→ **WORK TO BE COMPLETED**:
Exact copy, no pictures: take the lines of the listing below from the first through the one containing "With this spectrogram".

→ **DATASET EXCERPTS**:
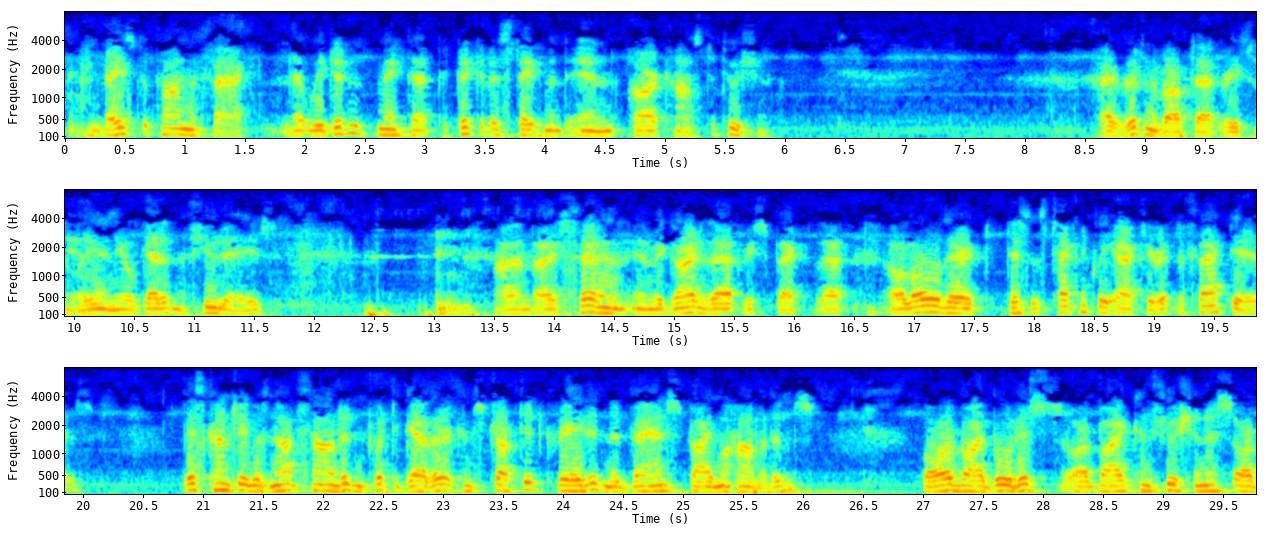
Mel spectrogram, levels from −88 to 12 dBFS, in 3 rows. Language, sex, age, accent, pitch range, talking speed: English, male, 70-89, American, 115-140 Hz, 135 wpm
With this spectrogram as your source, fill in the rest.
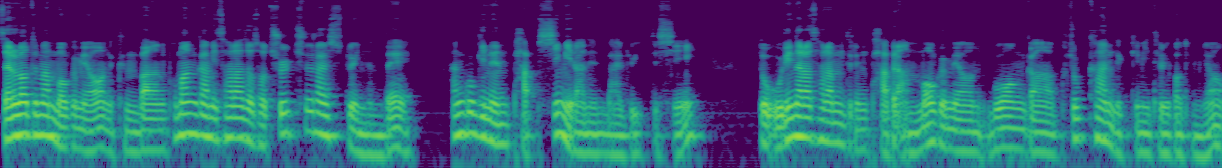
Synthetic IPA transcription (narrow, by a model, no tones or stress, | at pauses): s͈e̞ɭːʌdɯmanmʌɡɯmjʌnkɯmbaŋpʰomaŋɡamisʰaɾad͡ʑʌsʰʌt͡ɕʰuɭt͡ɕʰuɾɦaɭs̬͈udoinːɯnde̞ | hanɡuɡinɯnpap̚ɕ͈imiɾanɯnmaɭdoit̚t͈ɯɕʰi | t͈oʔuɾinaɾasʰaɾamdɯɾɯnpa̰bɯɾʔa̰nmʌɡɯmjʌnmuʌnɡapu̥d͡ʑokʰanːɯk͈imitɯɭɡʌdɯɲo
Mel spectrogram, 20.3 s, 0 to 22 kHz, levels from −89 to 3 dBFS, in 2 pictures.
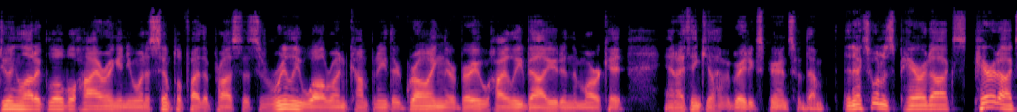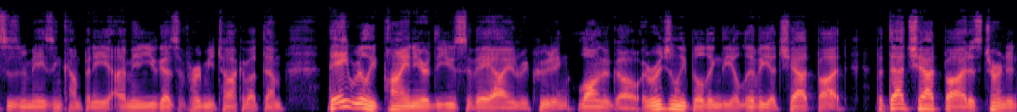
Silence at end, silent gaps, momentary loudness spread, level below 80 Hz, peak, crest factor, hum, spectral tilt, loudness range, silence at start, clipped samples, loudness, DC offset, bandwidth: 0 s; 18.76-18.80 s; 9 LU; -62 dBFS; -8 dBFS; 16 dB; none; -6 dB/octave; 3 LU; 0 s; under 0.1%; -24 LUFS; under 0.1%; 14.5 kHz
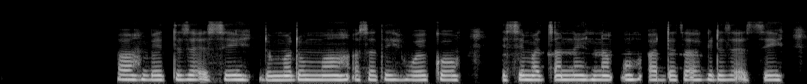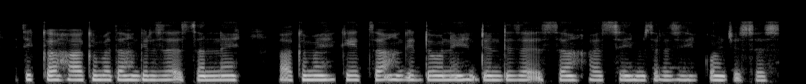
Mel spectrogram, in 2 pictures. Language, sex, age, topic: Gamo, female, 18-24, government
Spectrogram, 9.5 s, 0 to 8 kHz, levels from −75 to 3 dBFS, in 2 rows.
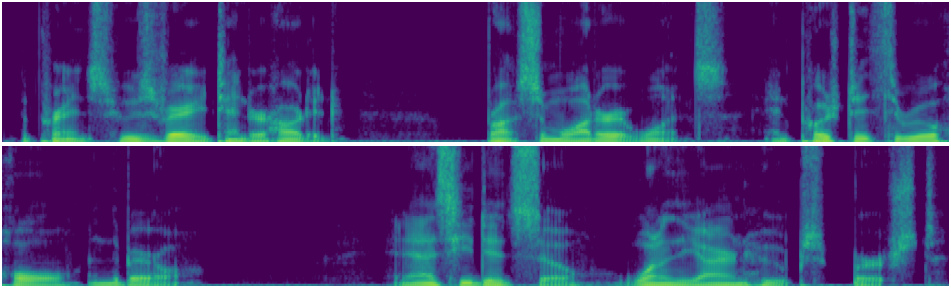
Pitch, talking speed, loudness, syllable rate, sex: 90 Hz, 205 wpm, -18 LUFS, 5.5 syllables/s, male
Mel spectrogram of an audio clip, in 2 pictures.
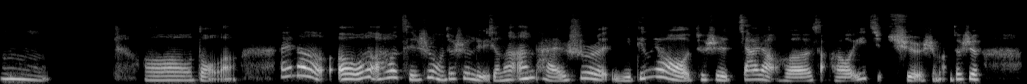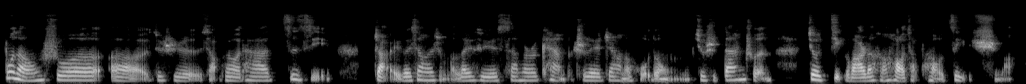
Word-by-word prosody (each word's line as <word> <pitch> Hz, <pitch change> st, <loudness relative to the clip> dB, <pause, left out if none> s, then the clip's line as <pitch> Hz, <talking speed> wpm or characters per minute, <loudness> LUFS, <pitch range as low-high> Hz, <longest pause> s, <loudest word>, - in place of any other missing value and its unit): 嗯。 245 Hz, -4 st, -3 dB, 0.9 s
哦， 195 Hz, 0 st, -2 dB
我 195 Hz, -, -6 dB
懂 -, -, -3 dB
了。 -, -, -5 dB, 0.4 s
诶， 365 Hz, -, -1 dB
那， 405 Hz, -4 st, +5 dB, 0.2 s
呃， 235 Hz, -, +7 dB
我 250 Hz, +2 st, +4 dB
很 345 Hz, -1 st, +1 dB
好 320 Hz, +3 st, +2 dB
奇， 220 Hz, -10 st, -4 dB
这 270 Hz, +9 st, -4 dB
种 255 Hz, -8 st, -1 dB
就 255 Hz, -, -3 dB
是 270 Hz, +1 st, -5 dB
旅 220 Hz, -6 st, -1 dB
行 175 Hz, -, -5 dB
的 200 Hz, -, -2 dB
安 270 Hz, +6 st, +2 dB
排 195 Hz, -, -2 dB
是 255 Hz, +1 st, 0 dB
一 170 Hz, -, -5 dB
定 275 Hz, -, -4 dB
要， 305 Hz, -, +4 dB
就 215 Hz, -, -7 dB
是 205 Hz, -3 st, 0 dB
家 220 Hz, +3 st, -2 dB
长 210 Hz, -3 st, -1 dB
和 165 Hz, 0 st, +1 dB
小 195 Hz, -, -6 dB
朋 170 Hz, -1 st, -3 dB
友 165 Hz, -, +1 dB
一 265 Hz, -, -4 dB
起 275 Hz, -, -12 dB
去， -, -, 0 dB
是 -, -, -5 dB
吗？ -, -, -8 dB
就 245 Hz, -, 0 dB
是 240 Hz, -2 st, +2 dB, 0.5 s
不 295 Hz, 0 st, +4 dB
能 185 Hz, -7 st, +5 dB
说， 195 Hz, -2 st, +3 dB, 0.2 s
呃， 165 Hz, -2 st, +2 dB
就 190 Hz, -, -7 dB
是 175 Hz, -4 st, -2 dB
小 -, -, -4 dB
朋 185 Hz, -, -1 dB
友， 170 Hz, -, +1 dB
他 180 Hz, -1 st, -1 dB
自 230 Hz, -, -2 dB
己 210 Hz, +4 st, -7 dB, 0.4 s
找 -, -, +6 dB
一 -, -, +1 dB
个 180 Hz, -, +3 dB
像 190 Hz, -1 st, 0 dB
什 200 Hz, +3 st, -7 dB
么 235 Hz, -, -7 dB
类 175 Hz, +1 st, +1 dB
似 185 Hz, -2 st, -2 dB
于 170 Hz, 0 st, +1 dB
Summer 185 Hz, 0 st, -3 dB
Camp 240 Hz, -, -3 dB
之 -, -, -2 dB
类 180 Hz, -1 st, +2 dB
这 190 Hz, -, -3 dB
样 180 Hz, -, -4 dB
的 -, -, -2 dB
活 -, -, -2 dB
动， 245 Hz, -, +1 dB, 0.3 s
就 195 Hz, -, -1 dB
是 -, -, +1 dB
单 200 Hz, +2 st, +3 dB
纯 -, -, -1 dB, 0.4 s
就 225 Hz, -3 st, +7 dB
几 195 Hz, 0 st, -1 dB
个 -, -, -5 dB
玩 155 Hz, 0 st, +6 dB
儿 160 Hz, -, +6 dB
得 175 Hz, -, +4 dB
很 180 Hz, -3 st, -4 dB
好 195 Hz, -, +6 dB
的 -, -, +2 dB
小 -, -, -6 dB
朋 -, -, -1 dB
友 -, -, -3 dB
自 -, -, -4 dB
己 -, -, -2 dB
去 -, -, +1 dB
吗？ -, -, -10 dB
200 Hz, 285 characters per minute, -23 LUFS, 180-245 Hz, 0.9 s, 呃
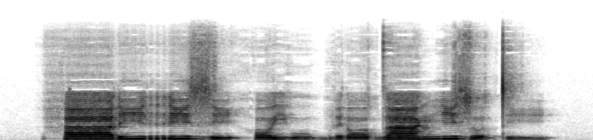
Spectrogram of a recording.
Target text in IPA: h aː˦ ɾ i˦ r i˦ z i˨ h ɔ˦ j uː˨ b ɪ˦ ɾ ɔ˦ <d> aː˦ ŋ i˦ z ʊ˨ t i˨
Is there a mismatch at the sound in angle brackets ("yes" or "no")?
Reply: no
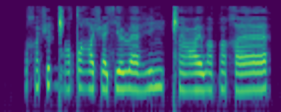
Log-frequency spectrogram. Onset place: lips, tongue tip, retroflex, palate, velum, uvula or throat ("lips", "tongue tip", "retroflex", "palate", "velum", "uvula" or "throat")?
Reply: uvula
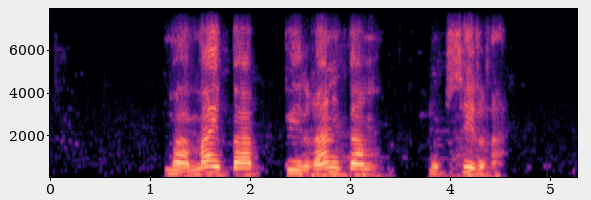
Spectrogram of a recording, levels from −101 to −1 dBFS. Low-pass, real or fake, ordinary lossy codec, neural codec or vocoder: 7.2 kHz; real; Opus, 24 kbps; none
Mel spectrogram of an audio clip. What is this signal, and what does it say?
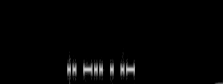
Morse code, heard as a keyed tone, about 46 wpm, 700 Hz. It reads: IDEA
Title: Sets of 3 Words - New Word Drill - 45wpm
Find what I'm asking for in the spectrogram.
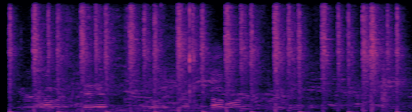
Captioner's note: crowd talking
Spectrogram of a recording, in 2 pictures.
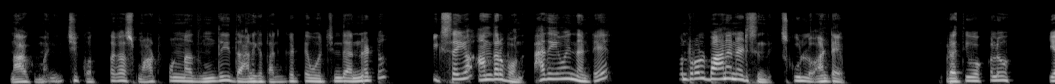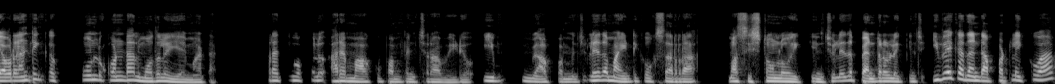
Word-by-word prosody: నాకు 120 -1 +1
మంచి 145 +7 -7
కొత్తగా 170 +9 -4
స్మార్ట్ 130 +2 -6
ఫోను 165 -1 -1
నాదుంది. 145 +4 0
దానికి 130 0 +1
తగ్గట్టే 135 +6 -5
ఒచ్చిందన్నట్టు 155 - 0 0.5
ఫిక్సయ్యాం 250 +3 +2
అందరూ 230 +2 +4
బావుంది. 115 -7 -2
అదేమైందంటే 245 - +1 0.8
కొన్ని 240 0 -3
రోజులు 280 -1 +1
బానే 255 +2 +6
నడిసింది 120 - -1 0.2
స్కూలు‌లో 165 -6 -1
అంటే, 145 -1 +1 1.1
ప్రతి 140 +4 +2
ఒక్కళు 185 +4 -2 0.5
ఎవరు 170 +1 +4
అంటే 190 +5 0
ఇంక 195 -3 -7 0.3
ఫోనులు 210 -1 0
కొండాలు 195 -1 +2
మొదలయ్యాయిమాట. 120 -9 0 0.6
ప్రతి 180 +1 -3
ఒక్కళ్ళు 180 +1 -6
అరే 155 +1 +3
మాకు 125 +2 -1
పంపించరా 120 -1 -4
వీడియో. 105 +1 -5 0.2
ఈ - - +3 0.5
మాకు 120 0 -1
పంపించు 120 +3 -5
లేదా 195 +1 +5
మా 165 - +6
ఇంటికొకసారిరా 130 -2 -1 0.4
మా 145 - +4
సిస్టమ్‌లో 145 +1 +4
ఎక్కించు 125 +2 -4
లేదా 180 +2 0
పెన్‌డ్రైవ్‌లో 140 +1 +5
ఎక్కించు. 135 +1 -7
ఇవే 285 +6 +5
కదండి! 190 -7 +6
అప్పట్లో 175 +5 -3
ఎక్కువ. 210 -1 -1
150 Hz, 140 wpm, -23 LUFS, 130-190 Hz, 1.1 s, బానే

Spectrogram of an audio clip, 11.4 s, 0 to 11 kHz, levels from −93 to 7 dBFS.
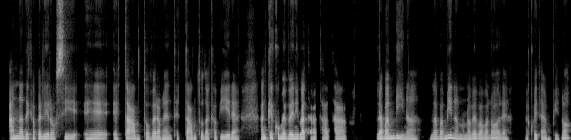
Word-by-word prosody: Anna 165 +1 +3
dai 160 0 0
capelli 160 0 +1
rossi, 150 -1 -1
ehm, 150 -1 -1
è 155 0 -6
tanto, 140 -2 +2
veramente 140 0 -1
tanto 145 -1 -1
da 135 0 -1
capire. 135 -1 -1 0.4
Anche 165 +1 +3
come 155 -1 +3
veniva 155 +1 +5
trattata 150 -1 -2 0.6
la 155 0 +4
bambina, 150 -5 +2 0.2
la 155 +1 -2
bambina 165 +4 +2
non 135 -1 -3
aveva 145 -1 +1
valore 135 - -2 0.2
a - - -9
quei 140 - -3
tempi, 130 -1 -7
no 175 +3 -1
150 Hz, 135 wpm, -24 LUFS, 140-155 Hz, 0.6 s, veniva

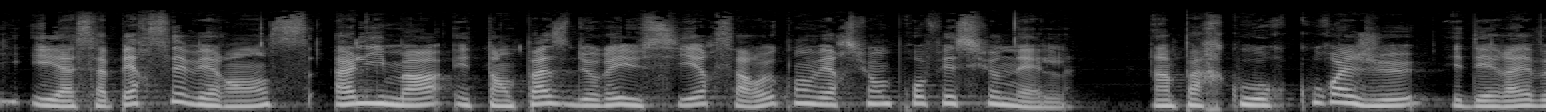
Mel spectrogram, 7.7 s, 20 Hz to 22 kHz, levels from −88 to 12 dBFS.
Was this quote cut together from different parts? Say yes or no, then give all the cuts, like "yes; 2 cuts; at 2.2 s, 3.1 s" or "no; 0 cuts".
no; 0 cuts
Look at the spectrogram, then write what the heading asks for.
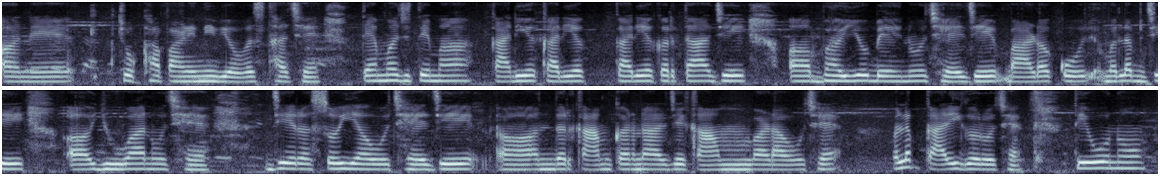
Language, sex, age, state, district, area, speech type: Gujarati, female, 18-30, Gujarat, Narmada, urban, spontaneous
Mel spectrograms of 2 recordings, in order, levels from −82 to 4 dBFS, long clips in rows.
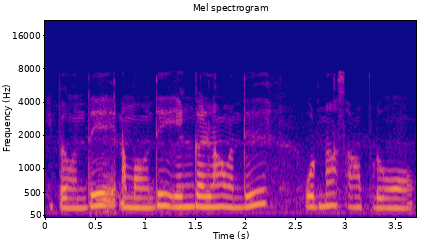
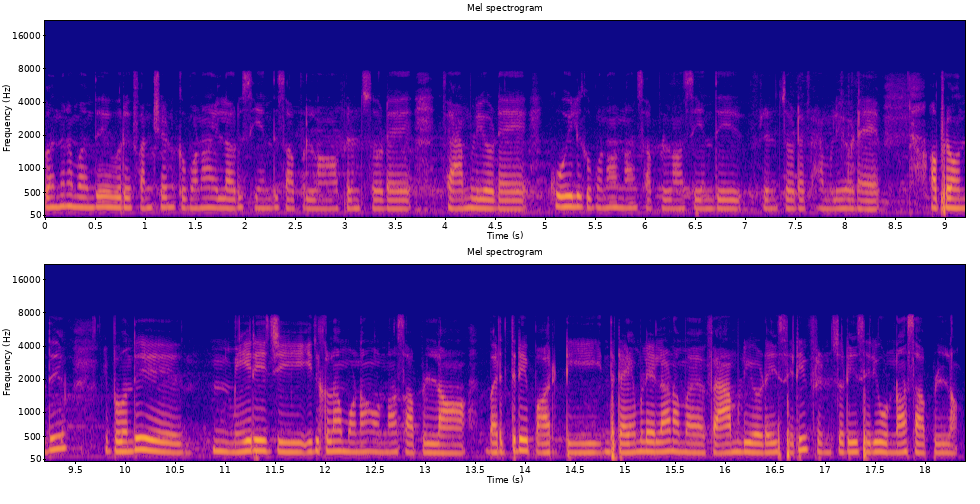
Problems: constant background noise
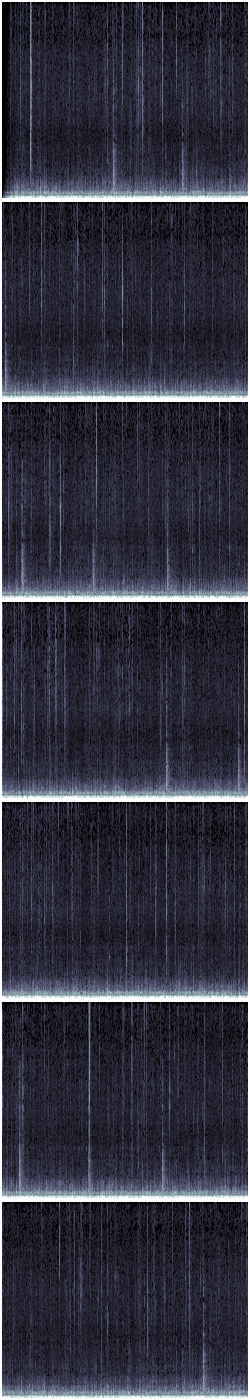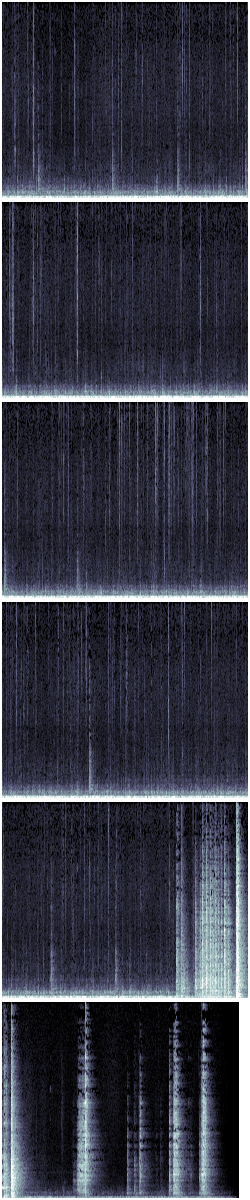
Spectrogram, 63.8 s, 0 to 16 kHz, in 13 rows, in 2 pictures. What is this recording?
foley,fireplace,burning,crackling,wood,flame,expanding,heated,metal,tension 01 M10
Sound of a heated metal fireplace making expansion torsion sounds. Subtle metal hit sound.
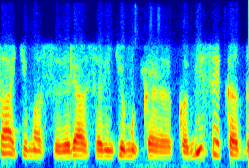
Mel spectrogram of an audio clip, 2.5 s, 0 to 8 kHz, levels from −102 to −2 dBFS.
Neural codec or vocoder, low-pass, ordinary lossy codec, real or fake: none; 7.2 kHz; Opus, 32 kbps; real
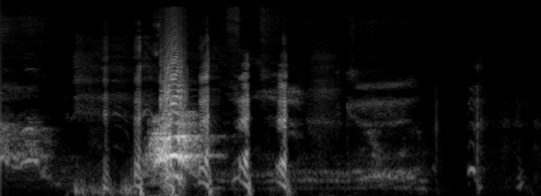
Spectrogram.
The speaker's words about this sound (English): to Jeff's point, I'm sorry about my dog. But yeah, someone's barking.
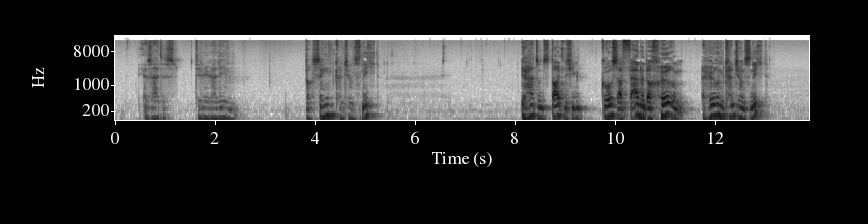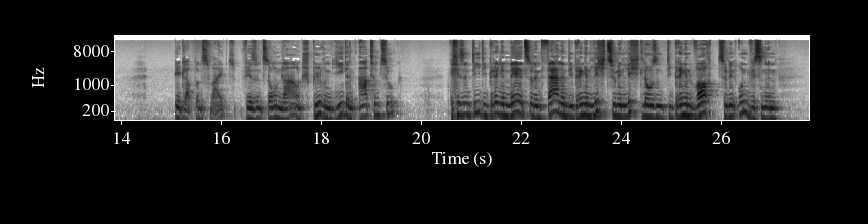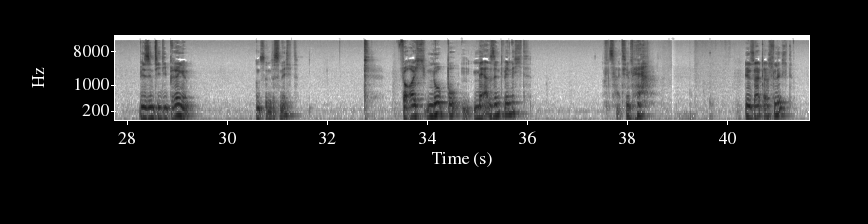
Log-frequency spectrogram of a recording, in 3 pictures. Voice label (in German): traurig, jungen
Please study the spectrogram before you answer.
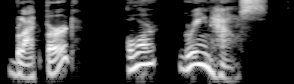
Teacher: For compound nouns, the emphasis falls on the first part of the word.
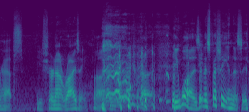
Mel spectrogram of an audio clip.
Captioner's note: laughter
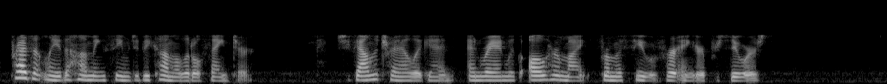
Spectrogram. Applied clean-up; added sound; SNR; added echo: none; none; none; none.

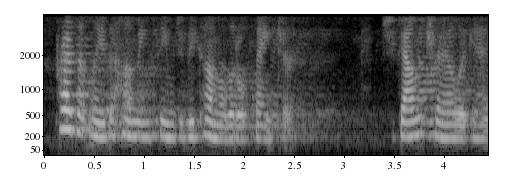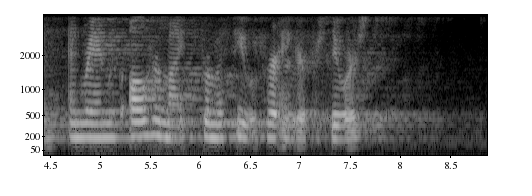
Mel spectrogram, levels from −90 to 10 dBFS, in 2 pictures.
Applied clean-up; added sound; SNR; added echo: none; none; none; reverberation time 2.5 s.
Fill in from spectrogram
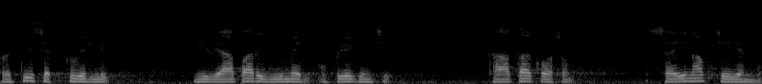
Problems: low volume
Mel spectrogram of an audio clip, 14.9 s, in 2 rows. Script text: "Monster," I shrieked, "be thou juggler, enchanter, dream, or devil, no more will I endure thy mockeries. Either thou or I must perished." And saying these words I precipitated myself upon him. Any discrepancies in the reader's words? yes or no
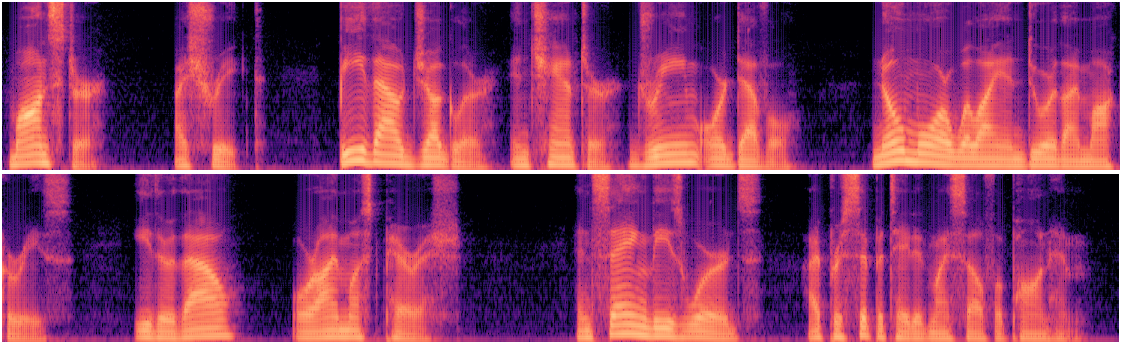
yes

→ **YOUR SOLUTION**:
Mel spectrogram, levels from −88 to 12 dBFS, in 3 rows. Language, sex, age, accent, pitch range, talking speed: English, male, 70-89, American, 115-140 Hz, 135 wpm
With this spectrogram as your source, fill in the rest.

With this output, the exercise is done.